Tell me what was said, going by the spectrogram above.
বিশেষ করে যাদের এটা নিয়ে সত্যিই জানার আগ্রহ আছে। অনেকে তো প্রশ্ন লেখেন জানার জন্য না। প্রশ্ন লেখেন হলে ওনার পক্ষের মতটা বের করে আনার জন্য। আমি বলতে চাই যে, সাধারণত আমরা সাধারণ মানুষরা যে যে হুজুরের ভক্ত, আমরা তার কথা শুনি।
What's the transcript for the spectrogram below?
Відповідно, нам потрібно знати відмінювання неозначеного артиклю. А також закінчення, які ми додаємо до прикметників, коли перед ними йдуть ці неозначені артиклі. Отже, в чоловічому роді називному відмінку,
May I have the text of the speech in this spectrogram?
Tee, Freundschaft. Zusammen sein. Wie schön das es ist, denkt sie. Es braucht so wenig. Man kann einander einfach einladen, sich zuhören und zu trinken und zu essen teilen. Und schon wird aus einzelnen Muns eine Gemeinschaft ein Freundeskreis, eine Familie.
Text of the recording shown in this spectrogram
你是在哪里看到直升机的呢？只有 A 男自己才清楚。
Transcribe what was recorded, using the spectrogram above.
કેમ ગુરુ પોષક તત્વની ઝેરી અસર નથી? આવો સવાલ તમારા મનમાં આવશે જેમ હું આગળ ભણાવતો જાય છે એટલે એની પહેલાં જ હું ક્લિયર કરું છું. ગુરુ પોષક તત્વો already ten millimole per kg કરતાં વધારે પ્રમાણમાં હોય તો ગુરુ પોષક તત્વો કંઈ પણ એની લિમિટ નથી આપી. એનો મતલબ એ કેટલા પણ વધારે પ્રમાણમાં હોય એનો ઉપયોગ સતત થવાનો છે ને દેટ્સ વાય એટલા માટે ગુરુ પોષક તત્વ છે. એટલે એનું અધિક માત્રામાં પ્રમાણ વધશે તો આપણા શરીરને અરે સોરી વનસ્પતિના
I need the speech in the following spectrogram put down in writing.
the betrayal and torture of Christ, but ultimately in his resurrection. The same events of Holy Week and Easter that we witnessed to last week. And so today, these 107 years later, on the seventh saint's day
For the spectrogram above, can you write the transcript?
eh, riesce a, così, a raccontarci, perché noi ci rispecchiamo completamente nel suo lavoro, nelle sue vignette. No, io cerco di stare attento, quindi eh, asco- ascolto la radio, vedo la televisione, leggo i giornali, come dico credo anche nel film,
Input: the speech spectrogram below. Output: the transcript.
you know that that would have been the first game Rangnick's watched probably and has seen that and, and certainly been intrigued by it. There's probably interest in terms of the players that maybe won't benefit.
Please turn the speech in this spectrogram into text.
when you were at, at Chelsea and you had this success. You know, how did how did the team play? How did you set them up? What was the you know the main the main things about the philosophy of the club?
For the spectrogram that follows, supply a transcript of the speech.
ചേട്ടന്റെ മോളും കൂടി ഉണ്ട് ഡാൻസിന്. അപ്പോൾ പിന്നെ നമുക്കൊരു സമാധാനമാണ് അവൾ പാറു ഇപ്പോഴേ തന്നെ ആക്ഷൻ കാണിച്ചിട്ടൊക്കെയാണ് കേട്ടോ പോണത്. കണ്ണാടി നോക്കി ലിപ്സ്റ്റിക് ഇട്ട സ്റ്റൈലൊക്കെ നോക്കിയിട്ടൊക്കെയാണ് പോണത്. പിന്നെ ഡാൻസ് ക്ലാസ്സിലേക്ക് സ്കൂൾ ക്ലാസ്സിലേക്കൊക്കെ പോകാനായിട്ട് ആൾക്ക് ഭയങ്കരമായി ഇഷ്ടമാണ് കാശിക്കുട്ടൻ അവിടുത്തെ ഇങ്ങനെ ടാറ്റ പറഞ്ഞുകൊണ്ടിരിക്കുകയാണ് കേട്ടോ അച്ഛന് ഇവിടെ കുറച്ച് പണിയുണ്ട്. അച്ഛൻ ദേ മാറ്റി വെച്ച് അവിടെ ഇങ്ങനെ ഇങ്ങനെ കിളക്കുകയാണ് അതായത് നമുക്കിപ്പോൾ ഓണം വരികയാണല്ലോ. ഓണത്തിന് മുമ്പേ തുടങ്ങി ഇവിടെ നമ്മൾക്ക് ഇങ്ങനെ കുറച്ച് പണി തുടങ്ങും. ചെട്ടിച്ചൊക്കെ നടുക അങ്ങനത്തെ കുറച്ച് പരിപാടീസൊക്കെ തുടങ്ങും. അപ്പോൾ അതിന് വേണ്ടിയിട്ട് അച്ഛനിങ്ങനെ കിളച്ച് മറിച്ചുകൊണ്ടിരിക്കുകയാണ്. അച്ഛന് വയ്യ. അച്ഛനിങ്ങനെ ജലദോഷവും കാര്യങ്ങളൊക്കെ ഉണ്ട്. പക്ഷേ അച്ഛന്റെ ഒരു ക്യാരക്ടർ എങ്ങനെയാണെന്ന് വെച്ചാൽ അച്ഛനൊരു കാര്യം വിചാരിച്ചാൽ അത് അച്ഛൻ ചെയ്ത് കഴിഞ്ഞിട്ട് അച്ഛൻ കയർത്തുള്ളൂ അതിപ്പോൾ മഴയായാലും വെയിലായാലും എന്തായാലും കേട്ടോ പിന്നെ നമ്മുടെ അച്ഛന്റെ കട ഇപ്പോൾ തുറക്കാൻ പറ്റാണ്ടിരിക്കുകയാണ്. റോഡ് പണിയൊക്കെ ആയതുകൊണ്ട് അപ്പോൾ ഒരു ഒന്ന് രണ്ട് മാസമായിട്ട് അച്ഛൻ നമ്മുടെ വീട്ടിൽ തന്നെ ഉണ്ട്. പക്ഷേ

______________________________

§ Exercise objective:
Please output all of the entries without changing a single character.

§ Response box:
Tell me what was said, going by the spectrogram above.
বিশেষ করে যাদের এটা নিয়ে সত্যিই জানার আগ্রহ আছে। অনেকে তো প্রশ্ন লেখেন জানার জন্য না। প্রশ্ন লেখেন হলে ওনার পক্ষের মতটা বের করে আনার জন্য। আমি বলতে চাই যে, সাধারণত আমরা সাধারণ মানুষরা যে যে হুজুরের ভক্ত, আমরা তার কথা শুনি।
What's the transcript for the spectrogram below?
Відповідно, нам потрібно знати відмінювання неозначеного артиклю. А також закінчення, які ми додаємо до прикметників, коли перед ними йдуть ці неозначені артиклі. Отже, в чоловічому роді називному відмінку,
May I have the text of the speech in this spectrogram?
Tee, Freundschaft. Zusammen sein. Wie schön das es ist, denkt sie. Es braucht so wenig. Man kann einander einfach einladen, sich zuhören und zu trinken und zu essen teilen. Und schon wird aus einzelnen Muns eine Gemeinschaft ein Freundeskreis, eine Familie.
Text of the recording shown in this spectrogram
你是在哪里看到直升机的呢？只有 A 男自己才清楚。
Transcribe what was recorded, using the spectrogram above.
કેમ ગુરુ પોષક તત્વની ઝેરી અસર નથી? આવો સવાલ તમારા મનમાં આવશે જેમ હું આગળ ભણાવતો જાય છે એટલે એની પહેલાં જ હું ક્લિયર કરું છું. ગુરુ પોષક તત્વો already ten millimole per kg કરતાં વધારે પ્રમાણમાં હોય તો ગુરુ પોષક તત્વો કંઈ પણ એની લિમિટ નથી આપી. એનો મતલબ એ કેટલા પણ વધારે પ્રમાણમાં હોય એનો ઉપયોગ સતત થવાનો છે ને દેટ્સ વાય એટલા માટે ગુરુ પોષક તત્વ છે. એટલે એનું અધિક માત્રામાં પ્રમાણ વધશે તો આપણા શરીરને અરે સોરી વનસ્પતિના
I need the speech in the following spectrogram put down in writing.
the betrayal and torture of Christ, but ultimately in his resurrection. The same events of Holy Week and Easter that we witnessed to last week. And so today, these 107 years later, on the seventh saint's day
For the spectrogram above, can you write the transcript?
eh, riesce a, così, a raccontarci, perché noi ci rispecchiamo completamente nel suo lavoro, nelle sue vignette. No, io cerco di stare attento, quindi eh, asco- ascolto la radio, vedo la televisione, leggo i giornali, come dico credo anche nel film,
Input: the speech spectrogram below. Output: the transcript.
you know that that would have been the first game Rangnick's watched probably and has seen that and, and certainly been intrigued by it. There's probably interest in terms of the players that maybe won't benefit.
Please turn the speech in this spectrogram into text.
when you were at, at Chelsea and you had this success. You know, how did how did the team play? How did you set them up? What was the you know the main the main things about the philosophy of the club?
For the spectrogram that follows, supply a transcript of the speech.
ചേട്ടന്റെ മോളും കൂടി ഉണ്ട് ഡാൻസിന്. അപ്പോൾ പിന്നെ നമുക്കൊരു സമാധാനമാണ് അവൾ പാറു ഇപ്പോഴേ തന്നെ ആക്ഷൻ കാണിച്ചിട്ടൊക്കെയാണ് കേട്ടോ പോണത്. കണ്ണാടി നോക്കി ലിപ്സ്റ്റിക് ഇട്ട സ്റ്റൈലൊക്കെ നോക്കിയിട്ടൊക്കെയാണ് പോണത്. പിന്നെ ഡാൻസ് ക്ലാസ്സിലേക്ക് സ്കൂൾ ക്ലാസ്സിലേക്കൊക്കെ പോകാനായിട്ട് ആൾക്ക് ഭയങ്കരമായി ഇഷ്ടമാണ് കാശിക്കുട്ടൻ അവിടുത്തെ ഇങ്ങനെ ടാറ്റ പറഞ്ഞുകൊണ്ടിരിക്കുകയാണ് കേട്ടോ അച്ഛന് ഇവിടെ കുറച്ച് പണിയുണ്ട്. അച്ഛൻ ദേ മാറ്റി വെച്ച് അവിടെ ഇങ്ങനെ ഇങ്ങനെ കിളക്കുകയാണ് അതായത് നമുക്കിപ്പോൾ ഓണം വരികയാണല്ലോ. ഓണത്തിന് മുമ്പേ തുടങ്ങി ഇവിടെ നമ്മൾക്ക് ഇങ്ങനെ കുറച്ച് പണി തുടങ്ങും. ചെട്ടിച്ചൊക്കെ നടുക അങ്ങനത്തെ കുറച്ച് പരിപാടീസൊക്കെ തുടങ്ങും. അപ്പോൾ അതിന് വേണ്ടിയിട്ട് അച്ഛനിങ്ങനെ കിളച്ച് മറിച്ചുകൊണ്ടിരിക്കുകയാണ്. അച്ഛന് വയ്യ. അച്ഛനിങ്ങനെ ജലദോഷവും കാര്യങ്ങളൊക്കെ ഉണ്ട്. പക്ഷേ അച്ഛന്റെ ഒരു ക്യാരക്ടർ എങ്ങനെയാണെന്ന് വെച്ചാൽ അച്ഛനൊരു കാര്യം വിചാരിച്ചാൽ അത് അച്ഛൻ ചെയ്ത് കഴിഞ്ഞിട്ട് അച്ഛൻ കയർത്തുള്ളൂ അതിപ്പോൾ മഴയായാലും വെയിലായാലും എന്തായാലും കേട്ടോ പിന്നെ നമ്മുടെ അച്ഛന്റെ കട ഇപ്പോൾ തുറക്കാൻ പറ്റാണ്ടിരിക്കുകയാണ്. റോഡ് പണിയൊക്കെ ആയതുകൊണ്ട് അപ്പോൾ ഒരു ഒന്ന് രണ്ട് മാസമായിട്ട് അച്ഛൻ നമ്മുടെ വീട്ടിൽ തന്നെ ഉണ്ട്. പക്ഷേ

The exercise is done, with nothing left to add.